Without losing another spot, we rolled up the far side (I nearly rammed Timothy from behind as his cleatlessness caused some climbing difficulty, but managed to get around without killing anyone), hung a right, and rolled through the finish line. I’m pretty sure we were both elated that we’d finished.
Our finishing time was 4:08, and we were told we could feel free to kick back and stuff our faces and take our time; the checkpoint check-in desk was in no hurry.
Inside, I crammed a Naked Burrito, a cookie, and a glass of lemonade down my gullet as fast as I could (thanks, QDoba!), then we checked in our pictures. At last, I bade Timothy good-bye, noting that I might be back if Denis wanted to cross the water, but wasn’t thinking that seemed likely.
Back at the truck, I managed to load the bike and my stuff without dropping dead; Denis observed that he thought we’d placed pretty well. On the road, we saw a good number of other racers still out plying their routes; some of them looked completely bushwhacked. Denis was optimistic about our standing in the GC; I was simply elated that we’d finished. For me, finishing the Death March marks the beginning of a new era in my racing life; one in which I plan to finish a lot more races and to finish decently well.
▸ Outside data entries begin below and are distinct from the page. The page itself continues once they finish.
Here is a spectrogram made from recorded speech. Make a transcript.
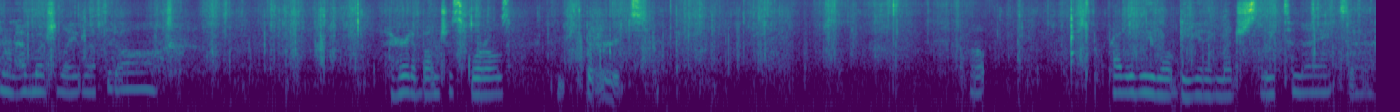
I don't have much light left at all. I heard a bunch of squirrels and birds. Well, probably won't be getting much sleep tonight, uh,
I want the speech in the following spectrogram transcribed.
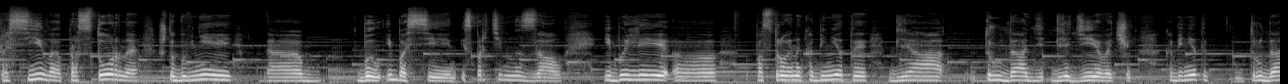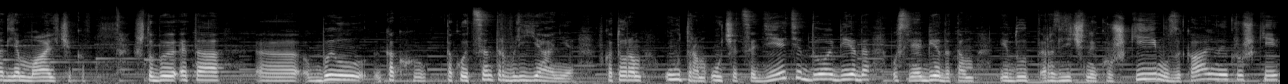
красивая, просторная, чтобы в ней э, был и бассейн, и спортивный зал, и были построены кабинеты для труда для девочек, кабинеты труда для мальчиков, чтобы это э, был как такой центр влияния, в котором утром учатся дети до обеда, после обеда там идут различные кружки, музыкальные кружки,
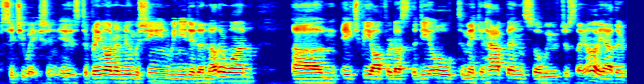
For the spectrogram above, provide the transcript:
situation is to bring on a new machine. We needed another one. Um, HP offered us the deal to make it happen. So we were just like, oh, yeah, they're,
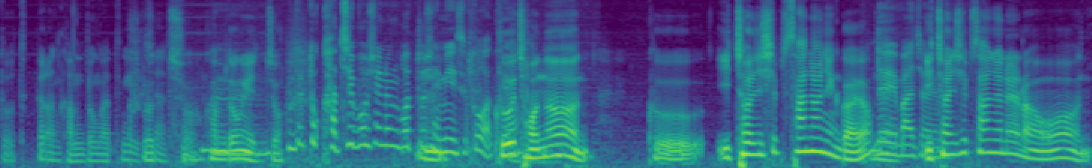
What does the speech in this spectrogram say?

Today, Timothy discovered that, in fact, we did finish pretty well — 52nd out of 110 in the mens’ division; 75th out of 150 overall! Since our goal was to place in the top half of the field, we’re both pretty excited. In fact, I believe the word for what I’m feeling is “stoked!”
Anyway, that’s it for this year’s ride report. I took exactly no pictures and apparently somehow killed my Garmin out there (update: the Garmin is not dead, but it also failed somehow to record Saturday’s miles and lost a bunch of data somewhere; I’ve reset it and it seems to be functioning again), so I will have to gank pix from Timothy’s blog when he posts them.
I was planning on hitting the hills today, but I’m feeling iffy about it. Tomorrow, I will probably do the full commute to school for the first time in a number of weeks. Spring is near and my racing season is off to a great start. I’m looking forward to more of the same, with more racing opportunities this year than I’ve had before. There’s even a new team adventure race up in Hoosier National Forest in September — more on that soon!
Keep the rubber side down!
** I just noticed that I was totally wrong about this. We were Team 182 last year.